Citing the “The Internet is for Porn” number allows me to heap praise on two other actors: Mele and Brooke. Mele is able to embody the perverse weirdness of Trekkie Monster, the devious, manipulative nature of one of the Bad Idea Bears, and the needful nature of Nicky with wondrous ease. Then there’s Brooke, who effortlessly owns the stage whenever she is called upon to portray Kate Monster or the teacher’s alter-ego, Lucy T. Slut (often at the same time). It’s a treat to watch her “merge,” if you will, with the two puppet personas (personae??) – tentative and a bit shy when she’s Kate, slinky and seductive when she’s Lucy.
As an audience member, one often never really knows who is responsible for what in a production. So, who was responsible for training these actors in the manipulation of their puppets? Perhaps it was the director, or maybe it was a collective effort, but if you read carefully through the Production Staff listings you will come across the name of Susan Slotoroff, credited as the “Puppetry Coach.” Well, she should get star billing, for the result of her coaching is well nigh perfect. From opening scene to the closing number, the puppets are “real,” with the actors giving these furry creatures believable body language (just watch Kate Monster and Princeton go at it as they consummate their relationship, or Princeton [the puppet] flat on his back enduring deep despair). It’s an exercise in stage magic that makes Avenue Q somewhat unique.
Now in its ninth season, Playhouse on Park continues to offer productions that often delight and sometimes even surprise. With Avenue Q, which runs through October 8, the Playhouse shows that you don’t need a huge stage to deliver big entertainment. You just need to pick the right property, cast wisely and then allow all involved to do what they do best.

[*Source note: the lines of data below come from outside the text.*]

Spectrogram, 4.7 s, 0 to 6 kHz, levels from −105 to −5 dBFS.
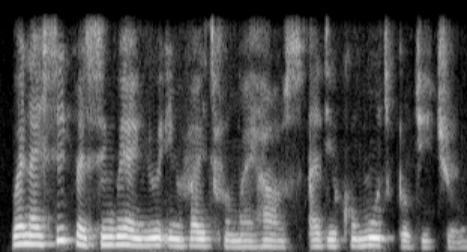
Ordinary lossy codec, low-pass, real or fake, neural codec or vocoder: none; 5.4 kHz; fake; codec, 16 kHz, 4 kbps, FreqCodec, smaller model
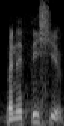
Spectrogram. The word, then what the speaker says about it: beneficiary: 강세가 어디 있나요? beneficiary. 그냥 fishery가 아니라 이것까지 발음하셔야 돼요. beneficiary예요.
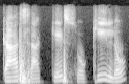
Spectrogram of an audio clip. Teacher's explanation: Y en la zona velar se produce, aquí está el sordo, una K de casa, queso, kilo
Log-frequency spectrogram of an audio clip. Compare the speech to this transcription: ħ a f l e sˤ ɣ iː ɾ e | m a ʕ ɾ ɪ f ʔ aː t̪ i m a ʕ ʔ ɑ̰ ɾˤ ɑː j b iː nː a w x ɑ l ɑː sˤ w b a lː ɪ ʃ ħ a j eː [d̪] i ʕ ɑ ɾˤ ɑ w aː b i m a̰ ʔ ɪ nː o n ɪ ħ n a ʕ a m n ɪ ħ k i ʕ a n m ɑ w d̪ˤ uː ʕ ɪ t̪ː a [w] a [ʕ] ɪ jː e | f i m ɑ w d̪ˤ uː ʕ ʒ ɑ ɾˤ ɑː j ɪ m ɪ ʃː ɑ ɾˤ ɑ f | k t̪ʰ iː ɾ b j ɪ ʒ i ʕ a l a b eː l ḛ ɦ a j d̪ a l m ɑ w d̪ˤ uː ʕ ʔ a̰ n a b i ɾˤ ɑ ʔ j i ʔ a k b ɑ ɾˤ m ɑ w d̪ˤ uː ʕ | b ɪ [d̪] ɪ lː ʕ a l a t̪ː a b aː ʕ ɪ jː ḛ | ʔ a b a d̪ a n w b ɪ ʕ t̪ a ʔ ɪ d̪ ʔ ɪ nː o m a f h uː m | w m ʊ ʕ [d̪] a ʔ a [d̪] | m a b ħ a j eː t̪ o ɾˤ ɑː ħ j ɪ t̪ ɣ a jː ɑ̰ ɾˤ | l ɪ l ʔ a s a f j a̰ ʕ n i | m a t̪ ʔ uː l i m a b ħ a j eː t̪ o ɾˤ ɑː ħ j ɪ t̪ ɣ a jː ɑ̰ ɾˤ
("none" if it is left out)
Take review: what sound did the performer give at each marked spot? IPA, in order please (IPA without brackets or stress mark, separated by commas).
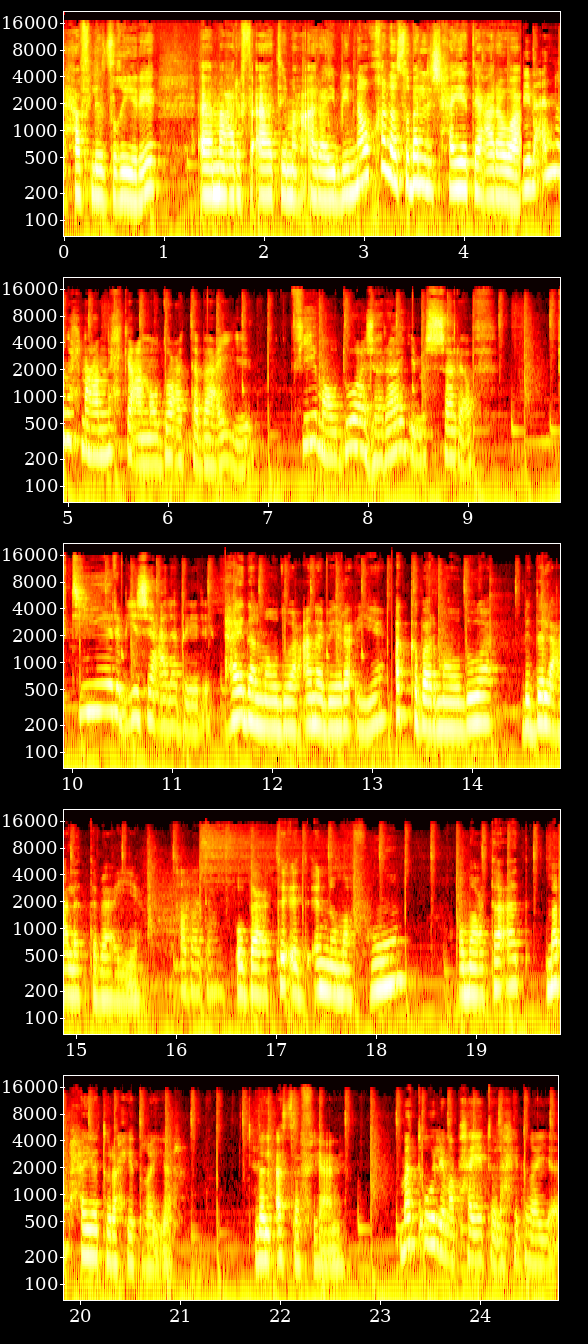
t̪, b, ʕ, d̪, t̪, d̪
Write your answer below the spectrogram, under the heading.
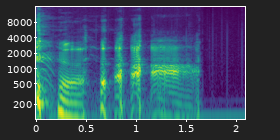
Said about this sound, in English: I really apologize for coughing in your ear. I didn't expect that to happen.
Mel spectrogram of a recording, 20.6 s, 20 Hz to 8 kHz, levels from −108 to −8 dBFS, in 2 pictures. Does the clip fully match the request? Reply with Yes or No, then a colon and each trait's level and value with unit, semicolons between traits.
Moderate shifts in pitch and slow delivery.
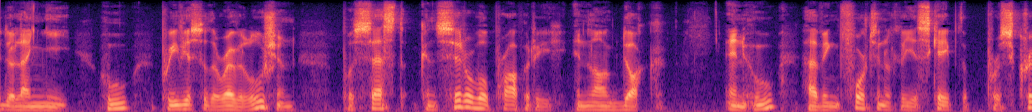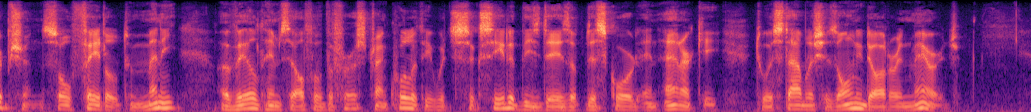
Yes: average, 4.7 semitones; slow, 130 wpm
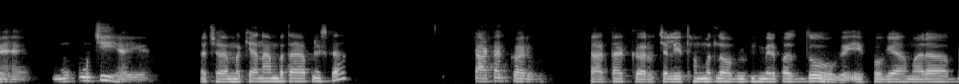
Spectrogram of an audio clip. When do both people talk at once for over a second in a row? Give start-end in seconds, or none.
none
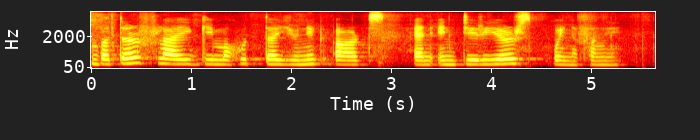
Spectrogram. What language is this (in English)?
Manipuri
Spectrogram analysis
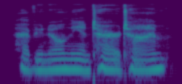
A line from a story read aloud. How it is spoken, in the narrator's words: A pained expression crosses Dean's face, and his voice is quiet when he asks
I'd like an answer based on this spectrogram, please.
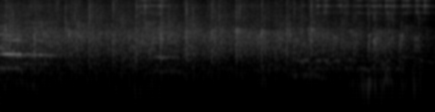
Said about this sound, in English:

For tickets or more information call 860-523-5900, X10, or go to www.playhouseonpark.org